Bruce Bennett, a senior defense analyst at the Rand Corporation, which conducts research and analysis for the U.S. military and intelligence agencies, says experts, for years, have been suspicious about this type of cooperation.
"There've been stories of Iranians at the nuclear tests in North Korea, for example," Bennett said. "So if information is really being shared then you've got a much more dangerous situation because most people would argue that the North Korean nuclear program is out ahead of Iran and we don't want Iran having that assistance."The London-based International Institute of Strategic Studies, in a report this year, characterized the cooperation as mutual. It said North Korea has a technological edge over Iran in uranium enrichment and the manufacture of nuclear-related equipment, such as high-strength steel. The IISS report said North Korea's weapons programs also benefit from Iranian technology.
Bennett, of the Rand Corporation, says the international community needs to pay more attention to the nuclear links between North Korea and Iran.
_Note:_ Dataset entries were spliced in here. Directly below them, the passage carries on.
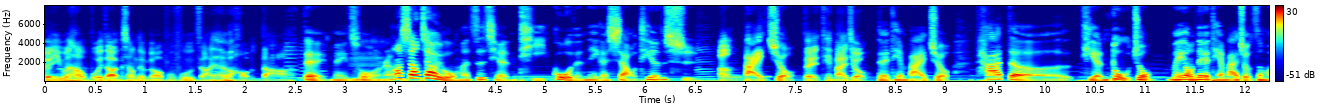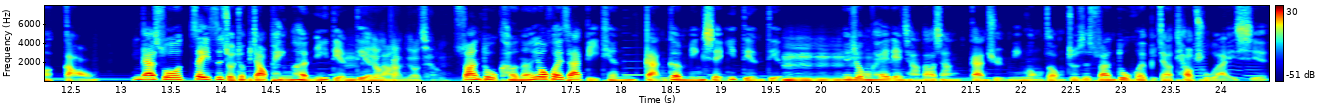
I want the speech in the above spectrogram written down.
对，因为它味道相对比较不复杂，它又好搭。对，没错。嗯、然后相较于我们之前提过的那个小天使啊白酒，嗯、对甜白酒，对甜白酒，它的甜度就没有那个甜白酒这么高。应该说这一支酒就比较平衡一点点，营养感比较强，酸度可能又会再比甜感更明显一点点。嗯嗯嗯嗯，也就我们可以联想到像柑橘柠檬这种，就是酸度会比较跳出来一些。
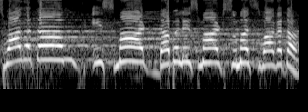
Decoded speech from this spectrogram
స్వాగతం. ఈ స్మార్ట్ డబుల్ ఈ స్మార్ట్ సుమ స్వాగతం.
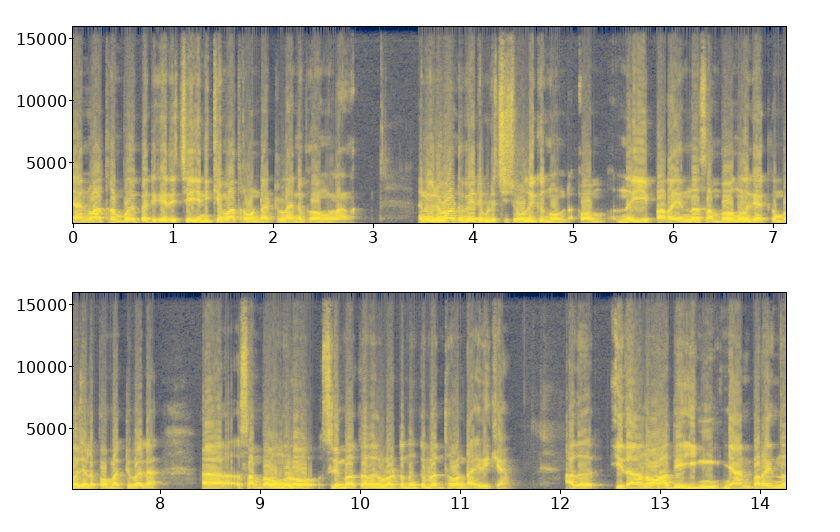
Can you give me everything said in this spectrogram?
ഞാൻ മാത്രം പോയി പരിഹരിച്ച് എനിക്ക് മാത്രം ഉണ്ടായിട്ടുള്ള അനുഭവങ്ങളാണ്. അങ്ങനെ ഒരുപാട് പേര് വിളിച്ച് ചോദിക്കുന്നുണ്ട്. അപ്പം ഈ പറയുന്ന സംഭവങ്ങൾ കേൾക്കുമ്പോൾ ചിലപ്പോൾ മറ്റു പല സംഭവങ്ങളോ സിനിമാ കഥകളോട്ട് നിങ്ങൾക്ക് ബന്ധം ഉണ്ടായിരിക്കാം അത് ഇതാണോ ആദ്യം ഞാൻ പറയുന്ന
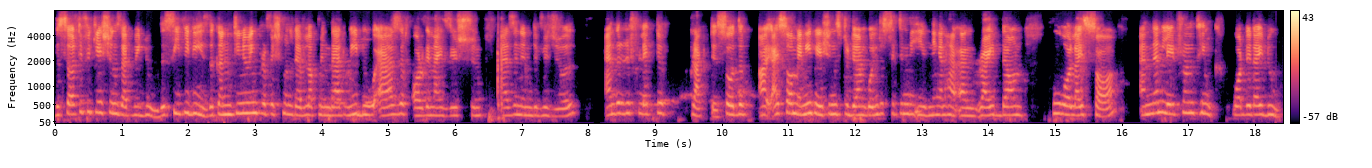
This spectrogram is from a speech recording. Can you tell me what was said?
the certifications that we do, the CPDs, the continuing professional development that we do as an organization, as an individual, and the reflective practice. So the I, I saw many patients today. I'm going to sit in the evening and, and write down who all I saw, and then later on think, what did I do?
"But stopping that or even slowing it down is going to be complicated. The people can travel to Iran without having to go through places where we can't stop them," he said.The South Korean media reports say the North Koreans enter Iran covertly through other countries, such as Russia and China. The North Koreans are said to be employed at 10 nuclear and missile facilities in Iran and are apparently rotated every few months.
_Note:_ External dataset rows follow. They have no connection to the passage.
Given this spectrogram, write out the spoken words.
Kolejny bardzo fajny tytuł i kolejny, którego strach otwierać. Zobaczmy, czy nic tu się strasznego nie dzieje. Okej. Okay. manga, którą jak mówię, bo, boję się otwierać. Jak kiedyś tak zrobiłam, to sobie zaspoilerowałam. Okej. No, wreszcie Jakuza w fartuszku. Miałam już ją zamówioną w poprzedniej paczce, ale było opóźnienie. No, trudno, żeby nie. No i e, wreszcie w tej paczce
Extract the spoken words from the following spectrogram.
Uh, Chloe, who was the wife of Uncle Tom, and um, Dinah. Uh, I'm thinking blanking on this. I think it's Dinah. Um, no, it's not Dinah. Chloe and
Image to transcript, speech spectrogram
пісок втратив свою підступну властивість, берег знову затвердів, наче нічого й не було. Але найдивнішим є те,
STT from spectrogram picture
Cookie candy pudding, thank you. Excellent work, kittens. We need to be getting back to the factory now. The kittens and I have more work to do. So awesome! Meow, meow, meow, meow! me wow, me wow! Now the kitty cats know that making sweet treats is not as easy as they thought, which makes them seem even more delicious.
The Washington Post reported November 7 that Western diplomats and nuclear experts briefed on the IAEA findings say that Iran has reached the threshold of nuclear capability with crucial technology linked to North Korea and Pakistan.
Iran and North Korea were customers of the network run by Pakistani nuclear scientist A.Q. Khan. And both countries are under United Nations economic sanctions for their nuclear programs.
U.S. President Barack Obama, at the conclusion of Sunday's APEC Summit in Hawaii, told reporters the sanctions against Tehran have had "enormous bite" and he will consult with other nations about additional steps to prevent Iran for acquiring an atomic weapon.
North Korea has also been accused in U.N. and other reports of possibly supplying not only Iran but also Syria and Burma with banned atomic technology.
In August, German newspaper Sueddeutsche Zeitung reported North Korea had provided Iran with a computer program that can help scientists identify self-sustaining chain reactions, vital for the construction of reactors and also in the development of nuclear explosives.
Analysts say they have also been tracking, since the 1980s, cooperation between Pyongyang and Tehran on missile development.
Of utmost concern is whether North Korea has given Iran some Russian designed advanced missiles. There is no evidence, however, that either North Korea or Iran has flight-tested the missile, known as the BM-25 or Musudan.
Russia denies its existence. Some analysts contend previous public displays of the Musudan in Pyongayng military parades were merely fakes. The missile is believed to be based on the former Soviet Union’s R-27, a submarine-launched missile with a range of between 2,500 and 4,000 kilometers, designed to carry nuclear warheads.
In a presentation at a think tank seminar in Seoul last week, Bennett of the Rand Corporation, said there is wide speculation about the size of North Korea's possible nuclear weapons arsenal. He said Pyongyang may not have any weapons yet but could have "as many as 20" with the number of reliable ones ranging between two and 16.
But Bennett is adamant that it would be wrong to characterize North Korea as a nuclear power because it has not demonstrated a working atomic bomb, despite carrying out tests of nuclear devices in 2006 and 2009.
The two Koreas have no diplomatic relations. They fought a three-year civil war to a stalemate in the early 1950's. They technically remain at war as no peace treaty has ever been signed.